Projected physician demand and physician supply for the United States of America from 2017 to 2030. From Physician workforce in the United States of America: forecasting nationwide shortages.

How Could the Florida Physician Shortage Affect Your Facility?

In early July 2021, I called a local South Florida medical specialist where I am an established patient for an appointment. The first available appointment was in October—three months away! Adding to my frustration of waiting three months to see my doctor, wait times while I am at the office for my appointment typically range from 20-45 mins. This example is becoming more and more common in the state of Florida. The deep-rooted reason is that current physicians are rethinking their career choice, and people looking at school tracks are choosing not to pursue medicine, leading to a Florida physician shortage.  

Prior to the COVID pandemic, there was already data suggesting the upcoming and worsening shortage of physicians and other allied health professionals.[1] Fuel to the shortage fire were reasons such as the added administrative burden on the 21st- century physician, high physician demand due to the growth of the total population, aging state population, and overall aging physicians without an adequate commensurate increase in physician supplies. 

Based on current trends, the number of states receiving a grade of “D” or “F” for their physician shortage ratio will increase from 4 in 2017 to 23 by 2030.[2] 

What Factors Augment the Florida Physician Shortage?

According to the Association of American Medical Colleges (AAMC), a growing, aging population is expected to generate a shortage of between 46,900 and 121,900 physicians by the year 2032 and that is in the United States, altogether. [3] In Florida, particularly, almost 60% of physicians are age 50 and older which means retirement is coming sooner than later for them.

[4] As of November 2020, the state of Florida is short about 1,700 primary care physicians. [5] Over the next 5-10 years, it is estimated that Florida will need between 3,000-5,000 more providers to come into the state in order to provide care. [6] To make matters even more dire, currently more than 6 million Floridians live in federally designated “primary care health professional shortage areas.”[7]

Physicians Are Reconsidering Their Career Choices

These startling statistics are not new. These stats have been consistently showcased since the early 2000s and the results tried to show what the shortage would mean—from limited access to longer wait times. [8] The COVID-19 pandemic added to the crisis. More and more physicians felt that was their tipping point. Their career choice was one they couldn’t bear any more.
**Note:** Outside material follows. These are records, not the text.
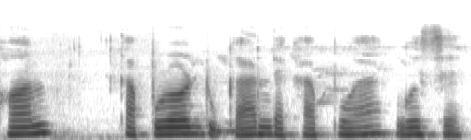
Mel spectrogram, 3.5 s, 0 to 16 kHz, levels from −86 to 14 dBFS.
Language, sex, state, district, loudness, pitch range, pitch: Assamese, female, Assam, Sonitpur, -18 LUFS, 160-175 Hz, 170 Hz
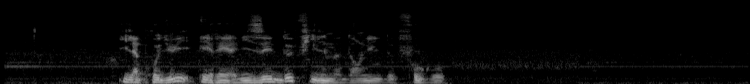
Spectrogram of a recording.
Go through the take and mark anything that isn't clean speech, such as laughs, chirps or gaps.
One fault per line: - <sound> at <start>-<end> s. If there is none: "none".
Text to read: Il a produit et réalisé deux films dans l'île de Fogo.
none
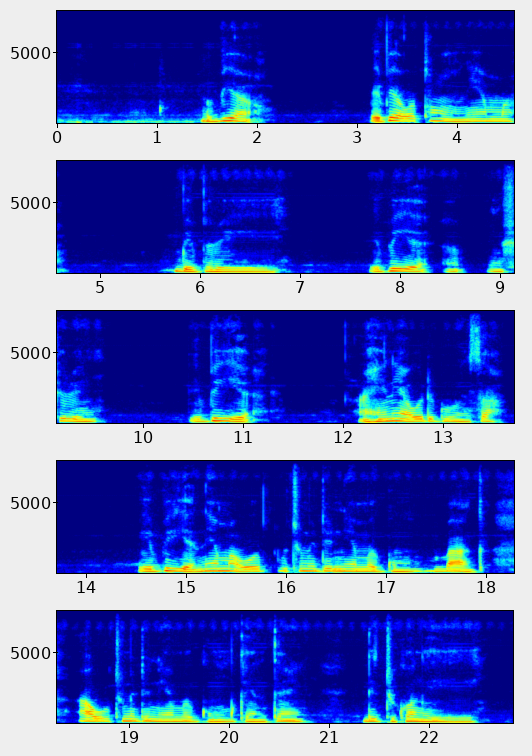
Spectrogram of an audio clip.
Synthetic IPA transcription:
o˨bi˦a˨ | ḛ˨bi˦a˨wɔ˦tʰɔ̃˦n˨nɪ̃˦ɛ˦mã˦ | be˨bɾeː˨ | e˨bi˦jɛ˨ | ɲ̩˨ɕᶣi˦ɾẽ˦n˦ | e˨bi˦jɛ˨ | a˨ɦɛ̃˨˦nɪ̃˦a˨wɔ˦dɪ˦ɡu˦wũ˨n̩˨sa˦ | e˨bi˦jɛ˨nɪ̃˦ɛ˦mã˦˨wɔ˦wu˦tʰũ˦m̃˦dɪ˦nɪ̃˦ɛ˦mɛ̃˨ɡũ˨m˦ba˦˨ɡ | a˨wɔ˦tʰũ˦m̃˦dɪ˦nɪ̃˨ɛ˦mɛ̃˨ɡũ˨m˨kʰɛ̃˨n˨tʰɛ̃˦n | dɪ˦du˨kʷʰã˦ŋe˨je˨˦

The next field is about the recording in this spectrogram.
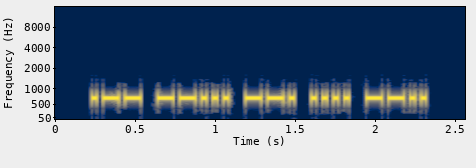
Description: Morse code, heard as a keyed tone, about 36 wpm, 700 Hz. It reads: W7GHZ
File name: UK MASTER QSOs TRAINING / 35WPM / UK MASTER QSOs 0026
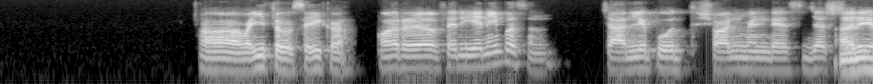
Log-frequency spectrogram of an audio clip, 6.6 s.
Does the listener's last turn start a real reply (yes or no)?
yes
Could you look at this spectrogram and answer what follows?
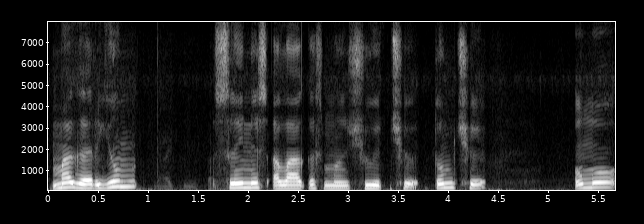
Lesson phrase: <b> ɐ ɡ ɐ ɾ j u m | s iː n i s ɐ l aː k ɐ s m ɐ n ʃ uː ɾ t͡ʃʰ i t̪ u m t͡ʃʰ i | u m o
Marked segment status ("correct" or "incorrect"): incorrect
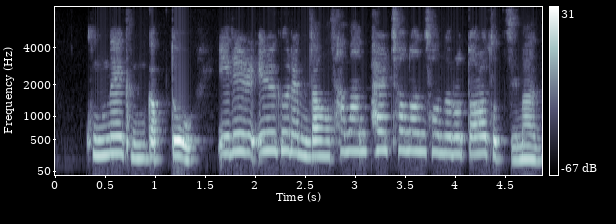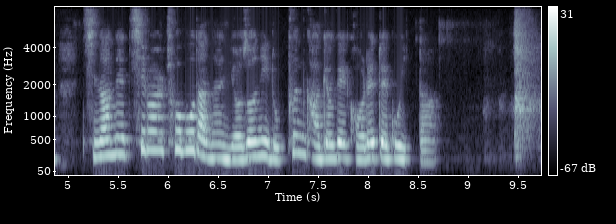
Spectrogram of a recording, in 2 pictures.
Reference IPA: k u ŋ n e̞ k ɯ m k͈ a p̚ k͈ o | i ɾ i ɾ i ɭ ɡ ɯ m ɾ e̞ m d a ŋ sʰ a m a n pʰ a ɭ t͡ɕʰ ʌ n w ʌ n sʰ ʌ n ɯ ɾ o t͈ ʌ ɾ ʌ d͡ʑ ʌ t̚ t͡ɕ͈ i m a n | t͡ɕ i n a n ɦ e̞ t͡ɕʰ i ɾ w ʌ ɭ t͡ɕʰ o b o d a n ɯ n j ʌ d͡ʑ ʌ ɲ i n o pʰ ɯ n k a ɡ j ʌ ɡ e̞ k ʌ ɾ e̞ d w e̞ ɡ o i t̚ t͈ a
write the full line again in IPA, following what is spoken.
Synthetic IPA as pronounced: k u ŋ n e̞ k ɯ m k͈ a p̚ t͈ o | i ɾ i ɾ i ɭ ɡ ɯ ɾ e̞ m d a ŋ sʰ a m a n pʰ a ɭ t͡ɕʰ ʌ n w ʌ n sʰ ʌ n ɯ ɾ o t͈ ʌ ɾ ʌ d͡ʑ ʌ t̚ t͡ɕ͈ i m a n | t͡ɕ i n a n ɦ e̞ t͡ɕʰ i ɾ w ʌ ɭ t͡ɕʰ o b o d a n ɯ n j ʌ d͡ʑ ʌ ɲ i n o pʰ ɯ n k a ɡ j ʌ ɡ e̞ k ʌ ɾ e̞ d w e̞ ɡ o i t̚ t͈ a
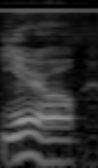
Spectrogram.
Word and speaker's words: gyro: think that is actually it's a Greek word so even greasy they say gyro but in New York usually people just like to change some pronunciation so they say genre cinema hero okay cool and why did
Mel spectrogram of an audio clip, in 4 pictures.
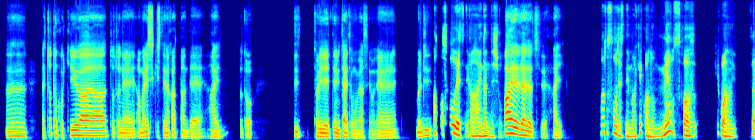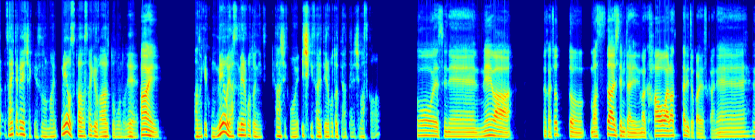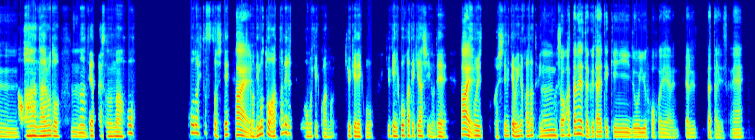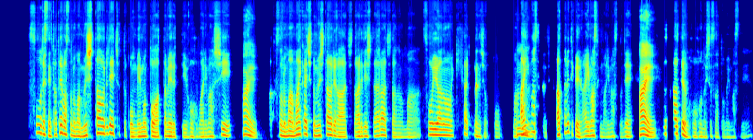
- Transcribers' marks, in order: tapping
- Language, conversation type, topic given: Japanese, advice, 短い休憩で集中力と生産性を高めるにはどうすればよいですか？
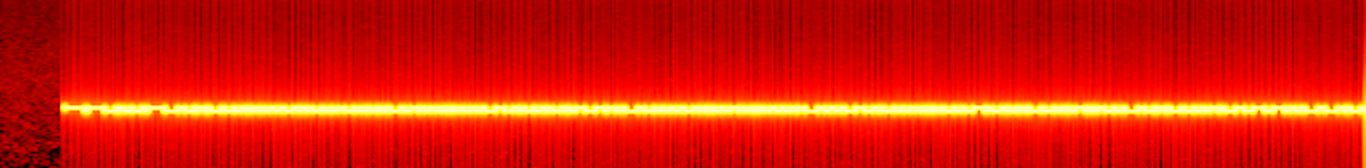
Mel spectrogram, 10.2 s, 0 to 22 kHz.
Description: RTTY (50 baud, 170 Hz shift), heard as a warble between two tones, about 1650 Hz centre. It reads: THE FINAL DECISION ABOUT INSCRIPTION IS MADE BY THE …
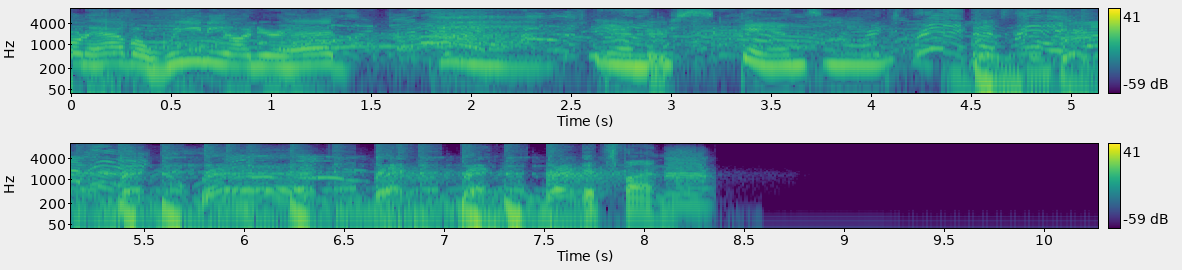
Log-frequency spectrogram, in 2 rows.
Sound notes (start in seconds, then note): 1.8 sigh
54% of physicians have indicated that COVID has changed their future employment plans. Of those, 50% are considering leaving their current healthcare employer, 21% said they may hang up their white coats for early retirement, and 15% are thinking about leaving the practice of medicine altogether. [9] A single physician’s vacancy can easily cost a healthcare organization $1 million dollars of lost revenue, and recruiting one can cost more than $250,000, which is even more detrimental to healthcare systems and medical practices alike that have struggled since the pandemic started. [10]

We are in dire need of change and improvement on this growing crisis that is looming over our future. Nearly a quarter of physicians regret their career choice and over a third are unlikely to encourage young people to enter the field! [11]
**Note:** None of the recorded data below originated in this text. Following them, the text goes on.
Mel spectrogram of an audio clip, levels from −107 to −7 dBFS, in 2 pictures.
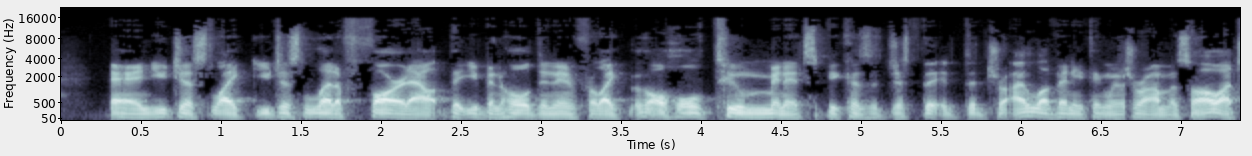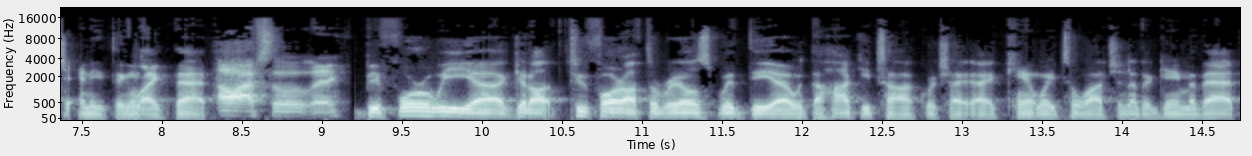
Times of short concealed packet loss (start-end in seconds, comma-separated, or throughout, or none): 6.59-6.65, 7.81-7.86, 9.00-9.05, 14.01-14.04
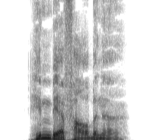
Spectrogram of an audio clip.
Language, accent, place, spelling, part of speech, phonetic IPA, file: German, Germany, Berlin, himbeerfarbene, adjective, [ˈhɪmbeːɐ̯ˌfaʁbənə], De-himbeerfarbene.ogg
- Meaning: inflection of himbeerfarben: 1. strong/mixed nominative/accusative feminine singular 2. strong nominative/accusative plural 3. weak nominative all-gender singular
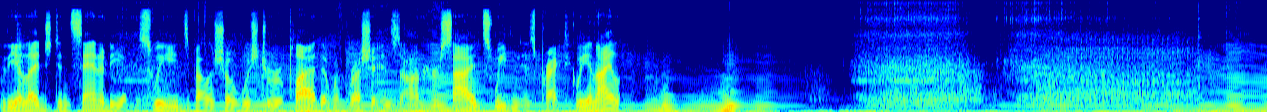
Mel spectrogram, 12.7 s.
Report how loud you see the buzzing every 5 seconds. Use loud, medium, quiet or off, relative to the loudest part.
medium, loud, medium.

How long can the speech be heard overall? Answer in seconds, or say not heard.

Look out for my next blog on key tools that healthcare systems and large practices can implement to reduce burnout, improve the Florida physician shortage outlook, and improve the patient experience.

Written by: Nicole Bramblett, MHA

Photo credit: Projected physician demand and physician supply for the United States of America from 2017 to 2030. From: Physician workforce in the United States of America: forecasting nationwide shortages.